▶ **Your task**:
In the entries below, which lines run from the one with "From this spectrogram, transcribe" through the one with "Are you able"? Repeat exactly those, both included, and no pictures.

▶ **Records for the task**:
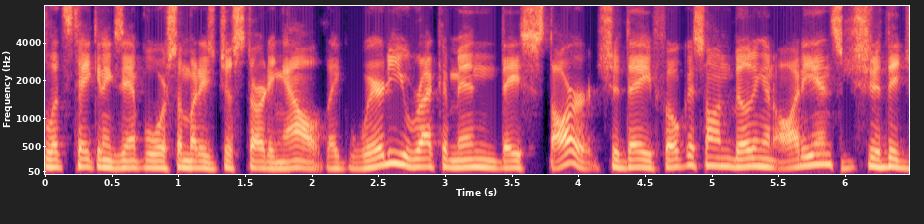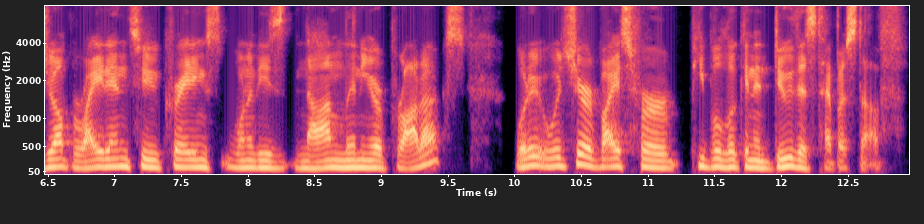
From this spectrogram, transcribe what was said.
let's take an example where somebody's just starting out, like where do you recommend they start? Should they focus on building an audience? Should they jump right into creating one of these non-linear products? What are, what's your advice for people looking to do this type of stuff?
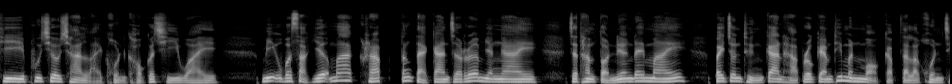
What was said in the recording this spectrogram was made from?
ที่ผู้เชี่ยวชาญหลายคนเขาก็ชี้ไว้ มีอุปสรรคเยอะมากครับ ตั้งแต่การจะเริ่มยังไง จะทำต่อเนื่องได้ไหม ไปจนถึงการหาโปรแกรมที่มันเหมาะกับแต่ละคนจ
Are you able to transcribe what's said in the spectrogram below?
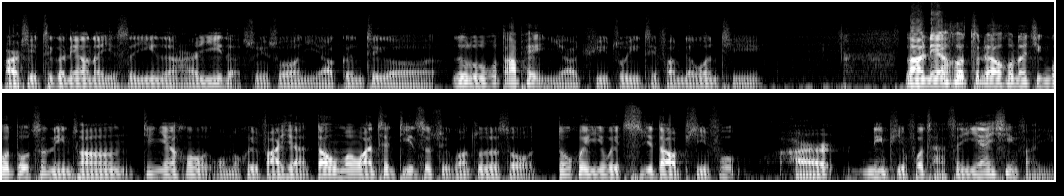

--

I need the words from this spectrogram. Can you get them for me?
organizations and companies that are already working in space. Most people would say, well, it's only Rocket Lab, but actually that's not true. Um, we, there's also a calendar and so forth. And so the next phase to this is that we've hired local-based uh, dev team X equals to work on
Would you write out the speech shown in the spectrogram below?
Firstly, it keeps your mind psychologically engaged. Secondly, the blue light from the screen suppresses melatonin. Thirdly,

▶ **Response**:
From this spectrogram, transcribe what was said.
let's take an example where somebody's just starting out, like where do you recommend they start? Should they focus on building an audience? Should they jump right into creating one of these non-linear products? What are, what's your advice for people looking to do this type of stuff?
What was said in the recording this spectrogram was made from?
ที่ผู้เชี่ยวชาญหลายคนเขาก็ชี้ไว้ มีอุปสรรคเยอะมากครับ ตั้งแต่การจะเริ่มยังไง จะทำต่อเนื่องได้ไหม ไปจนถึงการหาโปรแกรมที่มันเหมาะกับแต่ละคนจ
Are you able to transcribe what's said in the spectrogram below?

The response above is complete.